◆ Exercise aim ◆
Whatever follows the line containing "I need the text" in the listing below should be printed exactly, along with that line itself.

---- Records

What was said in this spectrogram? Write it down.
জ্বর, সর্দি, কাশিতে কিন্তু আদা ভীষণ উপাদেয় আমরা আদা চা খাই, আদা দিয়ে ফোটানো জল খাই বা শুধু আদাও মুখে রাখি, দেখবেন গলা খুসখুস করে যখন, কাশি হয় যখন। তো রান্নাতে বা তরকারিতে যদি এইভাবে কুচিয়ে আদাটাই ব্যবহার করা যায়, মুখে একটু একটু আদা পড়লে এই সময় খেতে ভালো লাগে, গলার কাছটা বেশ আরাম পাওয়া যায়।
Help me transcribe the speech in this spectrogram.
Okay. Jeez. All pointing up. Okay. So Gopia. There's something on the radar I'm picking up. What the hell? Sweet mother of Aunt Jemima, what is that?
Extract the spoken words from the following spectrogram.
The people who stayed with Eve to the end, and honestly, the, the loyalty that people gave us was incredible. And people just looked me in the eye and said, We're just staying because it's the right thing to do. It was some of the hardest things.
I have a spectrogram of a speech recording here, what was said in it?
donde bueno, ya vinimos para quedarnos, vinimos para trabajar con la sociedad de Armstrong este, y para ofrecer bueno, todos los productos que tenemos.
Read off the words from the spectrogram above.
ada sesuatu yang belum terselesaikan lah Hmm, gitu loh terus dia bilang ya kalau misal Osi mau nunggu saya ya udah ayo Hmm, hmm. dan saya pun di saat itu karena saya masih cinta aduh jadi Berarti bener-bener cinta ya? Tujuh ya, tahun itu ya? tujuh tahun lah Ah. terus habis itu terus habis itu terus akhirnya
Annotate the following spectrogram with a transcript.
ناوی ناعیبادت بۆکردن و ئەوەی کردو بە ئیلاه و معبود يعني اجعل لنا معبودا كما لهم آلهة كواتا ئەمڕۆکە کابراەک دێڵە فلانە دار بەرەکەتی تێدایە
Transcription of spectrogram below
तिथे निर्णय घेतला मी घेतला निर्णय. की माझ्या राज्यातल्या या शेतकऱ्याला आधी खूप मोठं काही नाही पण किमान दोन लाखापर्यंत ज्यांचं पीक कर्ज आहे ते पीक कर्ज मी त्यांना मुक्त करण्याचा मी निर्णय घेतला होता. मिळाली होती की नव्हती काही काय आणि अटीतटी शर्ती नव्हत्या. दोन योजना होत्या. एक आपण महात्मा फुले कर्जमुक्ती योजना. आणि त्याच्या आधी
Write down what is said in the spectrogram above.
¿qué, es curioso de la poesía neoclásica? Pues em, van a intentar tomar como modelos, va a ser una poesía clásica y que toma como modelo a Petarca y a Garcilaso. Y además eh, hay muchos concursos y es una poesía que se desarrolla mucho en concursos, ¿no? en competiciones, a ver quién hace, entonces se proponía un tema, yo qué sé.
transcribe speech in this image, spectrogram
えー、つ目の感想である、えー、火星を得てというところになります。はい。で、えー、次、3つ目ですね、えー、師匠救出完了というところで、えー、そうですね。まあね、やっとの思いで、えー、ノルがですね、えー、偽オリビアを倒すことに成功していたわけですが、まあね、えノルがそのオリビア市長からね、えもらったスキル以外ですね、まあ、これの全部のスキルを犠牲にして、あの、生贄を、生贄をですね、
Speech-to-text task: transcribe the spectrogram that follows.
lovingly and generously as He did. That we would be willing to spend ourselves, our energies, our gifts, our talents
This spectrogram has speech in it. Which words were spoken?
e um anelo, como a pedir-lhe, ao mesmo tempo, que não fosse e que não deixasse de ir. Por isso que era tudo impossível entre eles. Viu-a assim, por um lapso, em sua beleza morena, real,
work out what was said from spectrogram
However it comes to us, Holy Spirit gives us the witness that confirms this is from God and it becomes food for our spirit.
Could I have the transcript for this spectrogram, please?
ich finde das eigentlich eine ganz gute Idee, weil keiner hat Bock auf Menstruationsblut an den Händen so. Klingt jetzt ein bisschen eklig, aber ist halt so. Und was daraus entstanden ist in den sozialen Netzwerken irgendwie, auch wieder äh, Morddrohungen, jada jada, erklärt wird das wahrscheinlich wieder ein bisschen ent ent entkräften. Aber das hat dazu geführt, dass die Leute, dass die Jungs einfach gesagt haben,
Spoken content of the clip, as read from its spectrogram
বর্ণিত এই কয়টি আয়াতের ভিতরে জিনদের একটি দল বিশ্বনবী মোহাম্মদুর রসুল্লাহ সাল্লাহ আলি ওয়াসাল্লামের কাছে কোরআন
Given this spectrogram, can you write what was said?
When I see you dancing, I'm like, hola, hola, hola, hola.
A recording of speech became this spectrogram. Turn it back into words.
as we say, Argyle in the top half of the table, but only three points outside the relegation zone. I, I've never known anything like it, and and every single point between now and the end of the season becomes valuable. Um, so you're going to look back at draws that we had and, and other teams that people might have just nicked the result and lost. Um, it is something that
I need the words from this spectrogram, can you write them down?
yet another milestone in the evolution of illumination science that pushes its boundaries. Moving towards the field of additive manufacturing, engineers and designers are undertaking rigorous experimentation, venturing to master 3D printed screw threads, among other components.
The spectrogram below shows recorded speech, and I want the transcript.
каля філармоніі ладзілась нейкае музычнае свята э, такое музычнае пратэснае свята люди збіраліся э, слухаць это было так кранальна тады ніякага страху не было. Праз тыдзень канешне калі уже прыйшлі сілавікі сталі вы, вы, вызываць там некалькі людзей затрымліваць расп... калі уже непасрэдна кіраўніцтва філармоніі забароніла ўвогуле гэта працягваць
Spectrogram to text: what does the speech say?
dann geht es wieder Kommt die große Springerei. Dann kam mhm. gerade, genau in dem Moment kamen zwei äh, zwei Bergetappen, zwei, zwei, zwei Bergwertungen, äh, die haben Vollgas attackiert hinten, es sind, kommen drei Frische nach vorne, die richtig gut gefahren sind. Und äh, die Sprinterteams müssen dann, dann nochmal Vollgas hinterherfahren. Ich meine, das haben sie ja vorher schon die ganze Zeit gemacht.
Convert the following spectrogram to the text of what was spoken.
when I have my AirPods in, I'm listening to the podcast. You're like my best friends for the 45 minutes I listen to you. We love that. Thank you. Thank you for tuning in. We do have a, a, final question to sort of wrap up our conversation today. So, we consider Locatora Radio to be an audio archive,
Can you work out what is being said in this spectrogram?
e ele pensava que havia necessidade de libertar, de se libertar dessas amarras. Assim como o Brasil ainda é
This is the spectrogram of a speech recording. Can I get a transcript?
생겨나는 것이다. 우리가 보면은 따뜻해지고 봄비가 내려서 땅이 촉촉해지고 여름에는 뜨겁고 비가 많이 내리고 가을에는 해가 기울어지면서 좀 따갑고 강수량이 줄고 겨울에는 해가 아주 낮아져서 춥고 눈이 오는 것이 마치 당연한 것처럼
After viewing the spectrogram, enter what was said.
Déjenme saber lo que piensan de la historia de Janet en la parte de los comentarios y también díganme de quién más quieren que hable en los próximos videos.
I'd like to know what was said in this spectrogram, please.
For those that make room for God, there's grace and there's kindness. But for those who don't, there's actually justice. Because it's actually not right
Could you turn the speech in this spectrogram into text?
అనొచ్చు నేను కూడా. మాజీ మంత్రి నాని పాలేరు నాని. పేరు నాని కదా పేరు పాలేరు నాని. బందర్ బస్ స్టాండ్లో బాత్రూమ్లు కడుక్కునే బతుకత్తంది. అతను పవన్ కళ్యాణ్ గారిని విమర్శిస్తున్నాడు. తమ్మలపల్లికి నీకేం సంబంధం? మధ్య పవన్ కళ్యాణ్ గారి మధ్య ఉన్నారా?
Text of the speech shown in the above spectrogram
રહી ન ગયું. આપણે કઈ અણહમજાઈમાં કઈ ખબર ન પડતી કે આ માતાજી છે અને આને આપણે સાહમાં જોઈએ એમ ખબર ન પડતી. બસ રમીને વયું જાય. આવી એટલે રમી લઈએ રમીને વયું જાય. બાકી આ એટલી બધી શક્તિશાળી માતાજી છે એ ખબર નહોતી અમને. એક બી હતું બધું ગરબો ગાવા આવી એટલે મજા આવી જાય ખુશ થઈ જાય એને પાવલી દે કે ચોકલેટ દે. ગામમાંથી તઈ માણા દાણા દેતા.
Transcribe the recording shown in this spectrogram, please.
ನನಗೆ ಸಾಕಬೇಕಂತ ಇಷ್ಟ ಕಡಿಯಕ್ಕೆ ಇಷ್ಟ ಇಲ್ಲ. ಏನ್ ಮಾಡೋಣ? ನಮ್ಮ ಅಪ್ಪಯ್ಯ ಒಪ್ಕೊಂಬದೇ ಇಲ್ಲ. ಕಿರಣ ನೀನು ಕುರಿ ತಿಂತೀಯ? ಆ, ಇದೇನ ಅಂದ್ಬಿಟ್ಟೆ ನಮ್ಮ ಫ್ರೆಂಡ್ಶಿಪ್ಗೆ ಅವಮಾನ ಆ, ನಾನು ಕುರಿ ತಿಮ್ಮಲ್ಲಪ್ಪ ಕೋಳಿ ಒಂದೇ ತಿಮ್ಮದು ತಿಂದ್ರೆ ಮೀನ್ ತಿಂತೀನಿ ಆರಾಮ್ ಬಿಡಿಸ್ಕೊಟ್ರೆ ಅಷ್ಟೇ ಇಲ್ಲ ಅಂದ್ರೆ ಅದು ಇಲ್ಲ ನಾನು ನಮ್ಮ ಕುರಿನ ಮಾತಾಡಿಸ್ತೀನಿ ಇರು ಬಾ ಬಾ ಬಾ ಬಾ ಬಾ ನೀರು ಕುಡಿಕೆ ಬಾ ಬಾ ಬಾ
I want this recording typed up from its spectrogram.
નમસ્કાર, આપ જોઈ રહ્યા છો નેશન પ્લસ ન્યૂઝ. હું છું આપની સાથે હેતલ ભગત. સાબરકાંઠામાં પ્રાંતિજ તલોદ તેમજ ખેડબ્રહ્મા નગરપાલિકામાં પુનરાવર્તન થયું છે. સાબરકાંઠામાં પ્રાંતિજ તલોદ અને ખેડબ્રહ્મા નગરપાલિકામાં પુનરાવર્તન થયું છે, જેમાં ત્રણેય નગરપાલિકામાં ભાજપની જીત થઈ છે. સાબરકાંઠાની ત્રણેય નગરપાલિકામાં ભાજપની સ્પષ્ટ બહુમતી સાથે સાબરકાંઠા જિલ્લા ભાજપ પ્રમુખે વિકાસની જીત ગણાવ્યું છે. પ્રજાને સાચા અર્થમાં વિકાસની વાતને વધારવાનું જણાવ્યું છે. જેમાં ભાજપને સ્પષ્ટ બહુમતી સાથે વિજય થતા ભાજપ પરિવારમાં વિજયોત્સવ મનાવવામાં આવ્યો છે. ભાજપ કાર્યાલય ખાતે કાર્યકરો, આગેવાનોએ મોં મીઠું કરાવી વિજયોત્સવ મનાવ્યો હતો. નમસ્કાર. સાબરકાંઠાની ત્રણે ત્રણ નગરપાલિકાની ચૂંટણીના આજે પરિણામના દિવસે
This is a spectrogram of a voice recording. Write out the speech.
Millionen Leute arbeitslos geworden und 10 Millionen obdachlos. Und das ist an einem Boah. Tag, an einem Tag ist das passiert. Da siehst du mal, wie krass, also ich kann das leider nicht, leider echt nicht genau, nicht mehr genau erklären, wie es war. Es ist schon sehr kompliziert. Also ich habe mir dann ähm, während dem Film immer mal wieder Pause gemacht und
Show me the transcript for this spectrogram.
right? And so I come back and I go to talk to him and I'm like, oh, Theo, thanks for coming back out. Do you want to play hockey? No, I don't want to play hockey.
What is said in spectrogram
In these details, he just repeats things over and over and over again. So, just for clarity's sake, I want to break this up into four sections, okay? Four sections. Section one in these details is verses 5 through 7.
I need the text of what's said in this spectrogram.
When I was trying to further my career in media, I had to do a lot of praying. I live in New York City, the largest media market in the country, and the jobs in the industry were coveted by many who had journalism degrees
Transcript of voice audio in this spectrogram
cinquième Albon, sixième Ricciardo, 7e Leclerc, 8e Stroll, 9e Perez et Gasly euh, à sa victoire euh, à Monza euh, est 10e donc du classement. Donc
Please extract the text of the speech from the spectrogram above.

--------

◆ Exercise answer ◆
I need the text of what's said in this spectrogram.
When I was trying to further my career in media, I had to do a lot of praying. I live in New York City, the largest media market in the country, and the jobs in the industry were coveted by many who had journalism degrees
Transcript of voice audio in this spectrogram
cinquième Albon, sixième Ricciardo, 7e Leclerc, 8e Stroll, 9e Perez et Gasly euh, à sa victoire euh, à Monza euh, est 10e donc du classement. Donc
Please extract the text of the speech from the spectrogram above.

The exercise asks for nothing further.